The largest creditor of the crypto exchange Mt.Gox, which collapsed in 2014, opts for the option of getting its Bitcoin back as soon as possible. Creditors have the choice of getting part of their funds back in September or awaiting the full procedure. Waiting for the full procedure can yield a larger sum, but that procedure can easily take another nine years.
Satisfied with 90 percent
According to Bloomberg, the creditor is satisfied with ‘only’ 90 percent of the amount to which he or she is entitled. It is striking that the creditor in question also chooses to have himself paid out in Bitcoin, instead of in fiat money. With this, the person in question gets his money back from the fallen exchange platform about nine years later.
This is a stroke of luck for the market, as it means that the Bitcoin in question will not be sold. Normally, the trustee would have to sell the Bitcoin and then pay the creditor in fiat money.
In this case, the creditor chooses Bitcoin, possibly because he or she wants to arrange the sale himself. Other creditors have until March 10 to make a choice about their own situation. If they opt for ‘early payment’, they will receive their funds again in September.
On Jan. 6, Mt.Gox trustee Nobuaki Kobayashi announced that creditors must respond by the March 10 deadline. If they don’t, they have to bring a lot of paperwork to the office in Japan and they will be paid in Japanese yen. That is probably not really an attractive option for most creditors.

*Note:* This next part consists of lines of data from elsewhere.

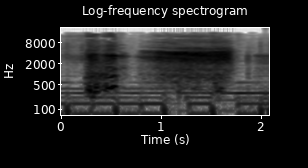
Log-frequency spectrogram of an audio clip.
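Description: A person takes a quick breath, then blows one long breath into a rubber balloon to inflate it, over background music with a steady beat.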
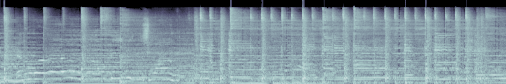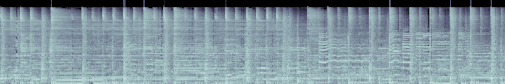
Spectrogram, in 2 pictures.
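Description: Live band playing: electric guitar over a drum kit keeping a steady beat.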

Mt. Gox was the largest crypto exchange in the world for a long time before it ran into trouble and went bankrupt in 2014. At the time, the exchange platform was managing over 750,000 Bitcoin for its clients, all of which were stolen. In that theft, 100,000 of their own Bitcoin was also stolen.
Part of that Bitcoin has now been recovered. At the time of the theft, the Bitcoins were worth about $473 million, while they currently sell for around $20 billion. Many of the creditors have therefore become richer over the years.